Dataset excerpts
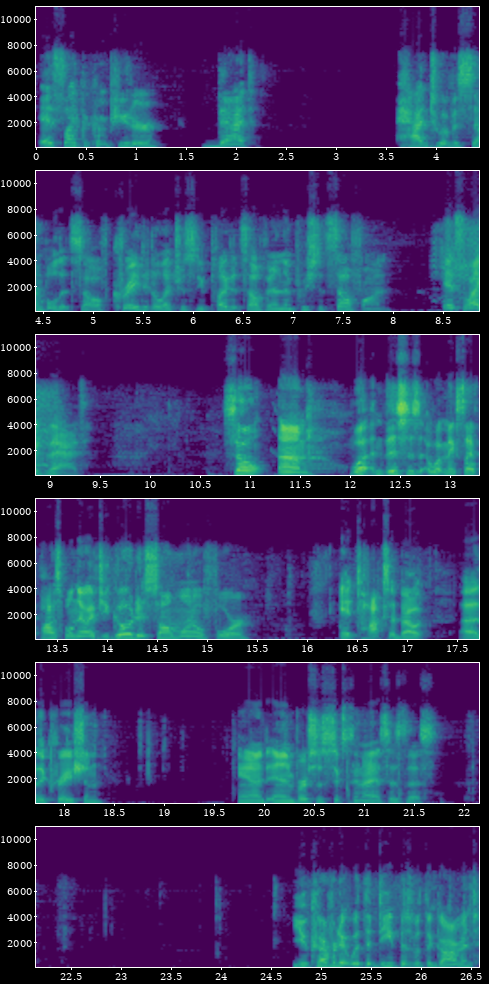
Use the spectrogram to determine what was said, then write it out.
It's like a computer that had to have assembled itself, created electricity, plugged itself in, and then pushed itself on. It's like that. So, um, what this is what makes life possible. Now, if you go to Psalm 104, it talks about uh, the creation, and in verses 6 to 9 it says this. You covered it with the deep as with a garment.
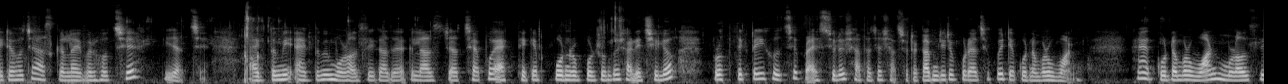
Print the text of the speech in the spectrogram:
এটা হচ্ছে, আজকাল লাইভের হচ্ছে, কি যাচ্ছে? একদমই একদমই মোরালসি কাজে লাস্ট যাচ্ছে আপু। এক থেকে পনেরো পর্যন্ত শাড়ি ছিল। প্রত্যেকটাই হচ্ছে প্রাইস ছিল সাত হাজার সাতশো টাকা। আমি যেটা পরে আছি আপু, এটা কোড নাম্বার ওয়ান হ্যাঁ কোড নাম্বার ওয়ান মোরালসি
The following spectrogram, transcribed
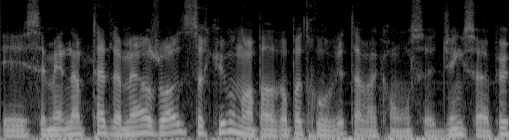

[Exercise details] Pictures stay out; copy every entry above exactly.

[Answer below]
Use the spectrogram to determine what was said, then write it out.
It's like a computer that had to have assembled itself, created electricity, plugged itself in, and then pushed itself on. It's like that. So, um, what this is what makes life possible. Now, if you go to Psalm 104, it talks about uh, the creation, and in verses 6 to 9 it says this. You covered it with the deep as with a garment.
Print the text of the speech in the spectrogram:
এটা হচ্ছে, আজকাল লাইভের হচ্ছে, কি যাচ্ছে? একদমই একদমই মোরালসি কাজে লাস্ট যাচ্ছে আপু। এক থেকে পনেরো পর্যন্ত শাড়ি ছিল। প্রত্যেকটাই হচ্ছে প্রাইস ছিল সাত হাজার সাতশো টাকা। আমি যেটা পরে আছি আপু, এটা কোড নাম্বার ওয়ান হ্যাঁ কোড নাম্বার ওয়ান মোরালসি
The following spectrogram, transcribed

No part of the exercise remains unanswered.